Originally titled A Man Called Horace, the Wild West’s most gormless cowboy has delighted Mirror readers for over 20 years. debuting on 29th May 1989, the strip, written by Roger Kettle (once decribed by fellow comics cretor Rod McKie as a “national treasure”) and drawn by Andrew Christine, experienced a hiatus in 1996 under Piers Morgan’s feckless editorship (Morgan had no love of the strips, it’s said), before being revived with title shortened to Horace in 1997.
Writing on the official Horace Facebook page, Roger Kettle, who also writes Andy Capp for the Mirror and Beau Beep cartoon (the latter also drawn by Christine), described the cancellation of the strip as the “End of an Era” yesterday – and the paper’s decision, made in July, has prompted anger from the strip’s fans on Twitter, (there’s even a growing #bringbackhorace campaign Facebook and the official Horace forum.
— Ian D Johnstone (@IDJmedia) August 4, 2015
— Rob Baker (@colescargot) August 3, 2015
— Horace (@mancalledhorace) August 3, 2015
“Those of you who read the Daily Mirror or Daily Record may have noticed a Horace-sized gap in your paper today. Sadly, after 26 years, the strip has made its final appearance. Due to the financial situation at most newspapers today, severe cuts are being made and Horace is a victim of these circumstances.
“Andrew and I would like to thank all those readers who have followed our daft little characters over the past quarter of a century… The financial situation at today’s newspapers has been given as the reason but it’s still a wee bit sad,” Roger told dismayed fans via the strip’s official forum.
“It would have been nice to bow out on our own terms. “To have written a strip that ran for more than a quarter of a century is an achievement I’m proud of and I’m grateful to all of you who followed it over the years. Thank you!”
“We were asked if we’d like to produce a closing week’s series,” Roger, reveals feeling any return is unlikely, “but, as we’d already completed more than enough work to cover the remaining period, we declined. Basically, it would have meant doing a week’s work for free (the Mirror would not have paid us for it) so we decided just to leave things as they were.
“I dare say I would have written something horribly corny that allowed Horace and Kitty to end up together. We made the right choice!”
Roger and Andrew cut their cartooning teeth at DC Thomson in the 1970s. Andrew drew for Topper (then selling some 300,000 copies a week), while Roger intended to be a journalist but was instead asked to script some of the company’s comics, including “Beryl the Peril”. They went freelance in 1975 and concluded that the best way to generate some regular income was to get into the comic strip market.
A 1990 feature in the Scottish Herald notes there then followed almost two years of rejection, hard times, hard work, perseverance, and much discussion, over games of pool, as to whether they would ever make the breakthrough.
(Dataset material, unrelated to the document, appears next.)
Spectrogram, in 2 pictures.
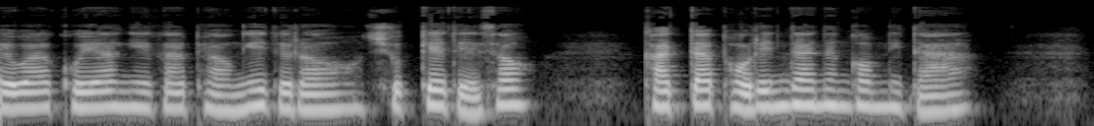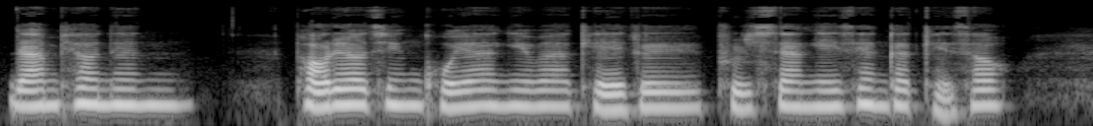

Then came Beau Peep, which quickly established an audience in the Daily Star where it first appeared, followed by A Man Called Horace.
The Mirror has a fine tradition of publishing comic strip, as you can see from this excellent list on the Yesterday’s Papers site, dating back to it early days, and as Lew Stringer notes in his comments on the strip’s cancellation, when paper rationing reduced the Mirror to just eight pages a day during World War Two, it still devoted over one page to all new comic strips. “How times have changed,” he remarks.
Buck Ryan, originally written by the Mirror‘s children’s pages editor Don Freeman (and later by James Edgar, who also write newspaper strips such as Matt Marriott and Garth) is a private eye adventure strip drawn by Jack Monk that debuted on 22nd March 1937 and ran until 31st July 1962.
The strip has been reprinted in Italy, Australia and many other countries down the years. After the strip was cancelled, artist Jack Monk went on to draw strips for Lion (including “Commander Cockle”), Hornet, Sparky and Debbie.
• The Official Beau Peep and Horace Noticeboard • Horace on Facebook | Horace on Twitter @mancalledhorace (note that Roger Kettle has indicated both these social media avenues may have a short life span, despite only being set up recently)